Assigned task - Take from the data every line in which the word "pitch" is found.

Task inputs -
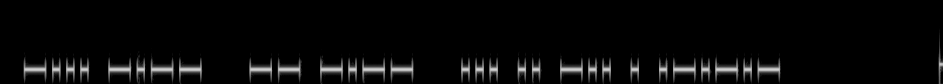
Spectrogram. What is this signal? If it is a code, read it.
Morse code, heard as a keyed tone, about 17 wpm, 700 Hz. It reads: BY MY SIDE.
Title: Sentences from Top 1000 Words - Review Part 1 - 17wpm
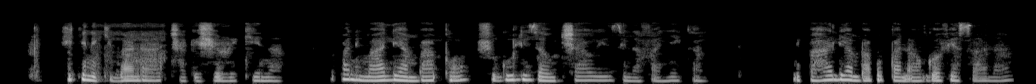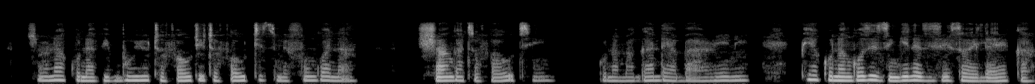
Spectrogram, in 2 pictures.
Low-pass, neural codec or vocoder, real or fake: 7.2 kHz; none; real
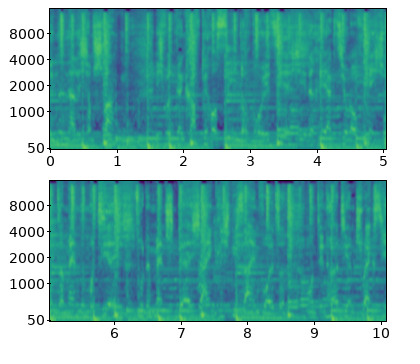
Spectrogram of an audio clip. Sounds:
music

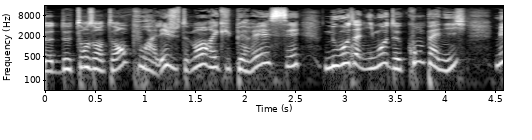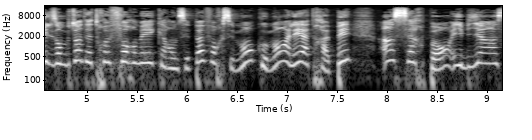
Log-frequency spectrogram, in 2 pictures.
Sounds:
speech

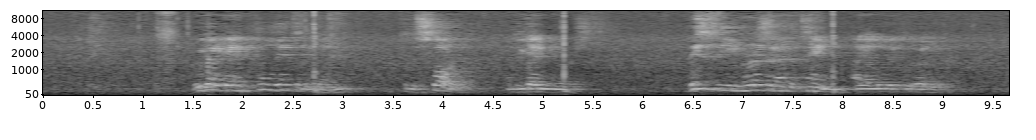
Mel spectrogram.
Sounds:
speech
man speaking
narration

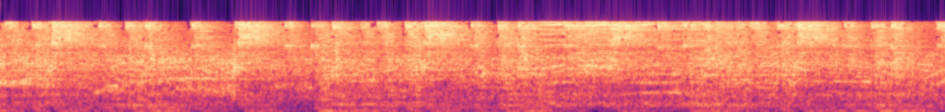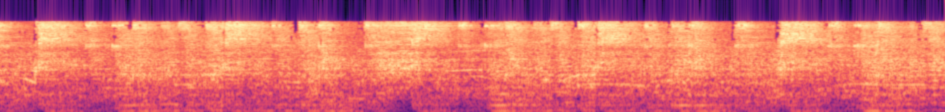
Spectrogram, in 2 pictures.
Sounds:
music
speech

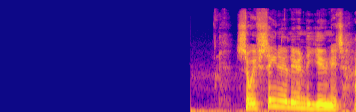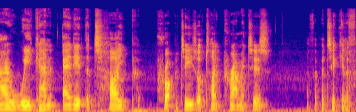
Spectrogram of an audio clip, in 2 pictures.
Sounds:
speech

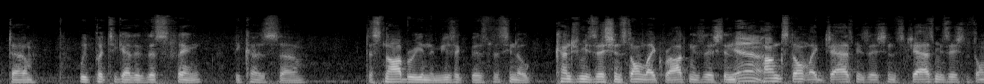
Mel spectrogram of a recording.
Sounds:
speech
inside a small room

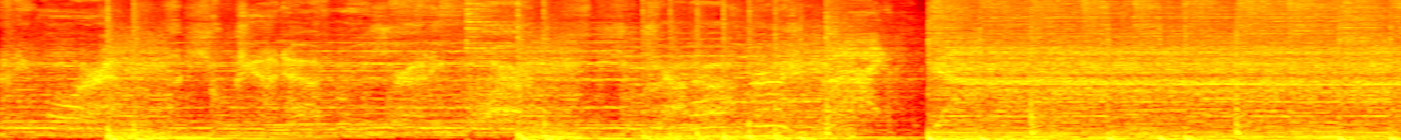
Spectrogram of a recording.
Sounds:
music

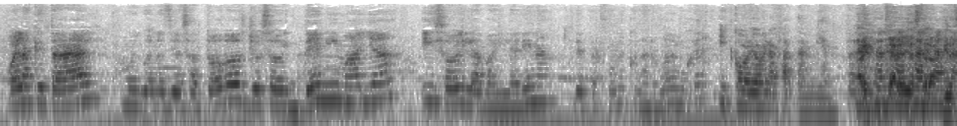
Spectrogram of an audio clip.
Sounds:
radio
speech

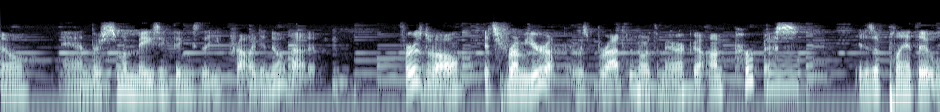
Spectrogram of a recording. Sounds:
speech
music

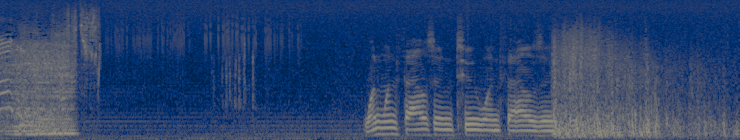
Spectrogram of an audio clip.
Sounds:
artillery fire

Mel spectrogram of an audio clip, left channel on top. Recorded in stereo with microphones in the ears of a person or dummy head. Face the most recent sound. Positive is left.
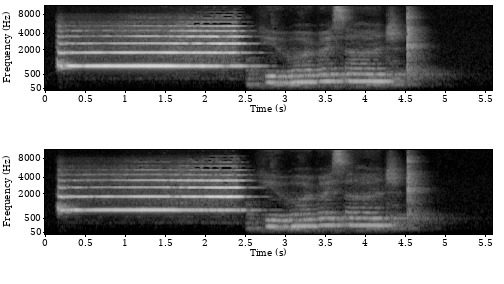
turn(degrees=30)  # may be behind; listen again after turning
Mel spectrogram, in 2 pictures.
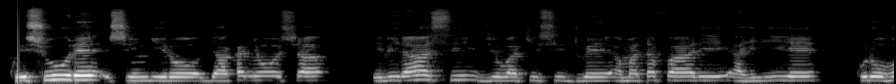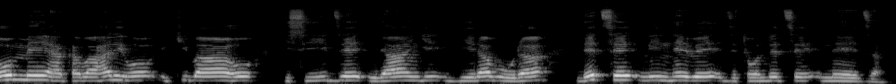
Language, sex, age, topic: Rundi, male, 25-35, education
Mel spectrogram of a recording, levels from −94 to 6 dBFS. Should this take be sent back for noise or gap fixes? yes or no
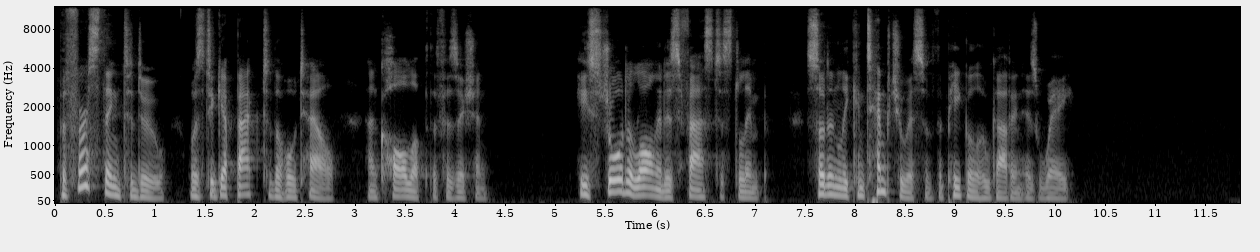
no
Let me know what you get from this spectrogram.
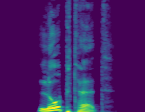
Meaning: inflection of loben: 1. second-person plural preterite 2. second-person plural subjunctive II
- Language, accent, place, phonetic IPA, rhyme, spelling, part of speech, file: German, Germany, Berlin, [ˈloːptət], -oːptət, lobtet, verb, De-lobtet.ogg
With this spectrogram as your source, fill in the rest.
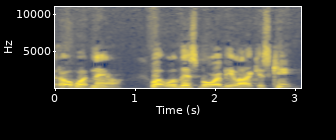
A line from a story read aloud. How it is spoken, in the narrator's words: a nervous remnant of people must have sighed and said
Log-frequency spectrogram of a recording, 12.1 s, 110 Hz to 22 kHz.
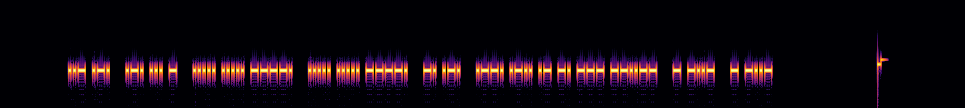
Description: Morse code, heard as a keyed tone, about 40 wpm, 700 Hz. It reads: UR RST 559 559 NR PLANO, TX TX
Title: Practice QSO - Exchange 1 - Beginning - 40wpm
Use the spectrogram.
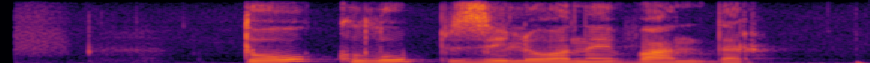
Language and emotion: Russian, neutral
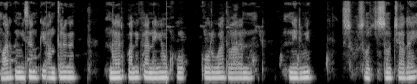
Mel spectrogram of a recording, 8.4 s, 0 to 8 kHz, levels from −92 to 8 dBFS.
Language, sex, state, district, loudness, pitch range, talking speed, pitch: Hindi, male, Chhattisgarh, Korba, -19 LUFS, 145-155 Hz, 85 wpm, 150 Hz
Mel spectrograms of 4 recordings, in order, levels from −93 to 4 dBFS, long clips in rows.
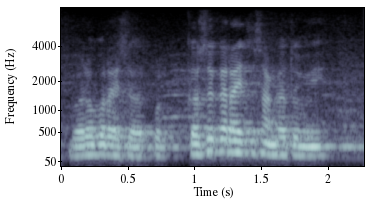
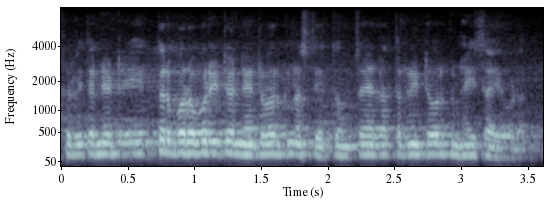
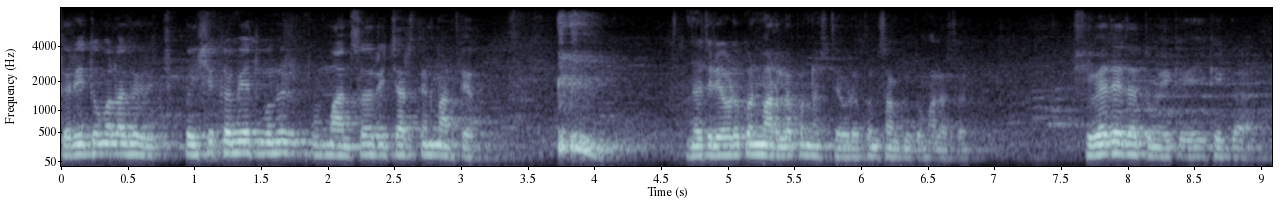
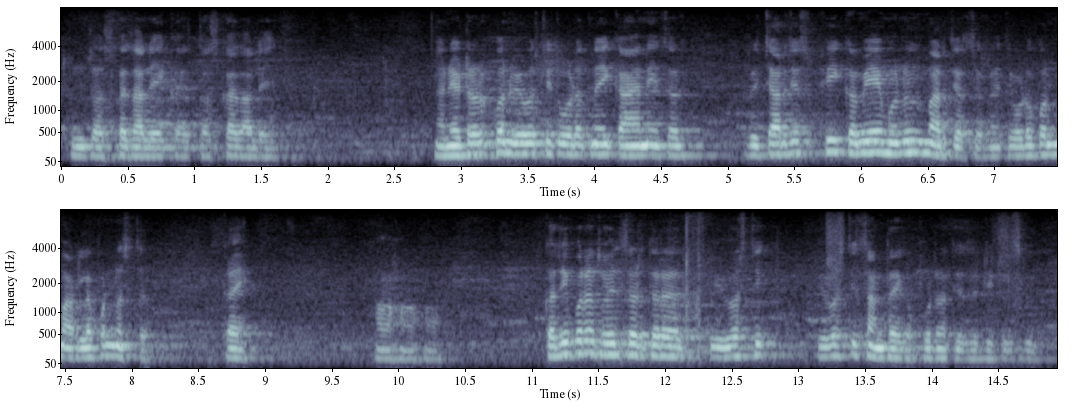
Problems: constant background noise, continuous background conversations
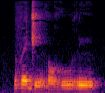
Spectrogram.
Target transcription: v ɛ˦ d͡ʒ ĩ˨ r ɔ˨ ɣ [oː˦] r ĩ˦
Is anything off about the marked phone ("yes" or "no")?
yes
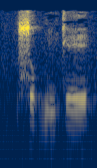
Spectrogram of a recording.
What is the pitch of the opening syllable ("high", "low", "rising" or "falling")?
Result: high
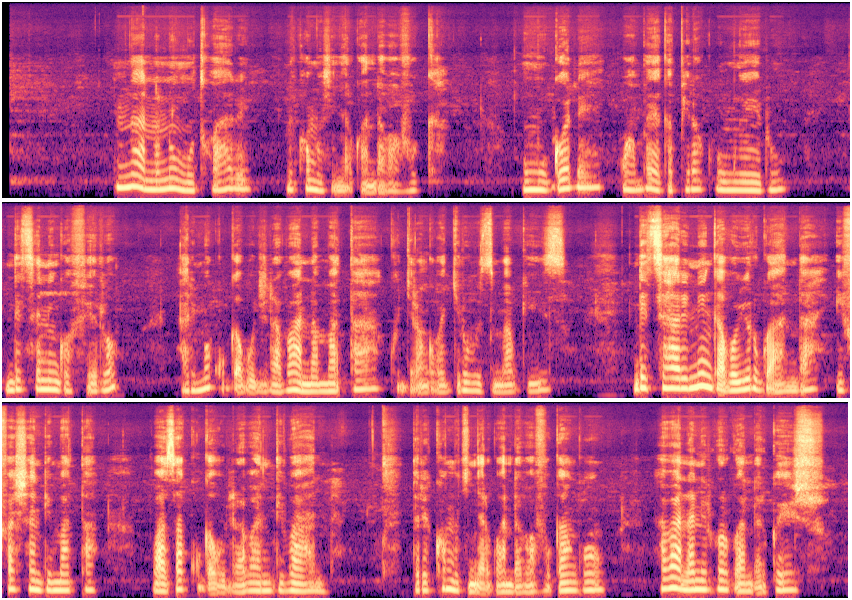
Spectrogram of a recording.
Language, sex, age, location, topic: Kinyarwanda, female, 25-35, Kigali, health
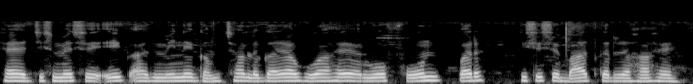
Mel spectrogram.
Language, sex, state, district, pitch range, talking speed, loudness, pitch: Hindi, male, Gujarat, Gandhinagar, 155-165 Hz, 175 wpm, -14 LUFS, 160 Hz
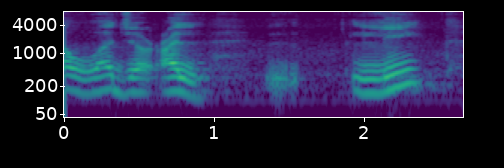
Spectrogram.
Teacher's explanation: اجعل میں جو لام ساکن ہے اسے لی کی لام کے ساتھ ملائیں گے، لام کی آواز کو ہی ادا کریں گے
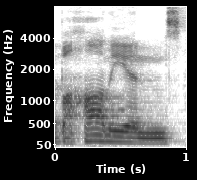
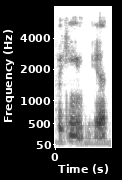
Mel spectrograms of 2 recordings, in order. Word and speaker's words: Bahamian: Is it Bahamian? It's not Bohemian. Oh yeah, definitely not Bohemian. I thought it was Bahamian, but the Bahama people say Bahamian.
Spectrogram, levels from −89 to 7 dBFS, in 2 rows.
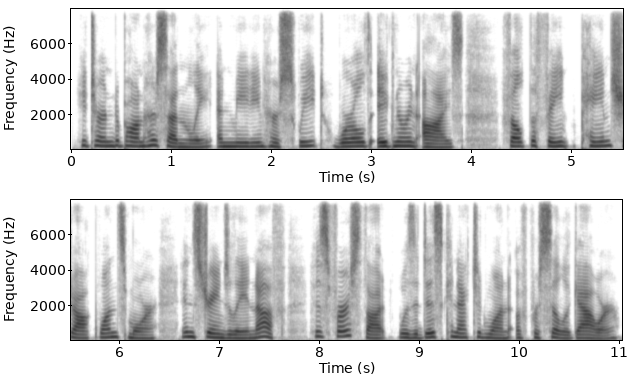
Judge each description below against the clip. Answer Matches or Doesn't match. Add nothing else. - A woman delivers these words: Matches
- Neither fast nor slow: Matches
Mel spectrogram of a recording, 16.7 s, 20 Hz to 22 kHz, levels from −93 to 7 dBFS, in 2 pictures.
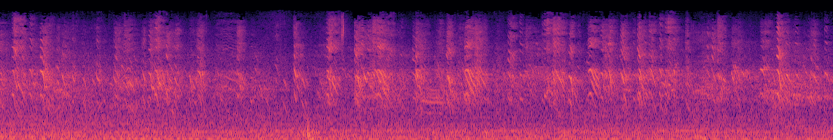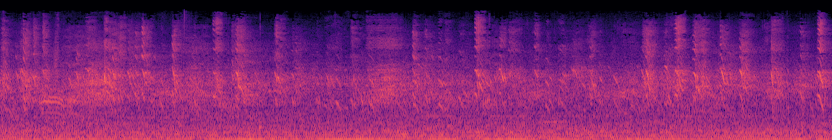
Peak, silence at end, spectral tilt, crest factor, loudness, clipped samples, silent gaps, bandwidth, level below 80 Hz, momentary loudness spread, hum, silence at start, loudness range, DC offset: -6 dBFS; 0 s; -3 dB/octave; 20 dB; -23 LUFS; under 0.1%; none; 16 kHz; -34 dBFS; 8 LU; none; 0 s; 5 LU; under 0.1%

Answer box -
Language, sex, state, district, loudness, pitch range, talking speed, pitch: Hindi, male, Chhattisgarh, Korba, -19 LUFS, 145-155 Hz, 85 wpm, 150 Hz
What is the pitch of the opening syllable ("high", "low", "rising" or "falling")?
Language, sex, state, district, pitch range, talking speed, loudness, pitch: Hindi, male, Gujarat, Gandhinagar, 155-165 Hz, 175 wpm, -14 LUFS, 160 Hz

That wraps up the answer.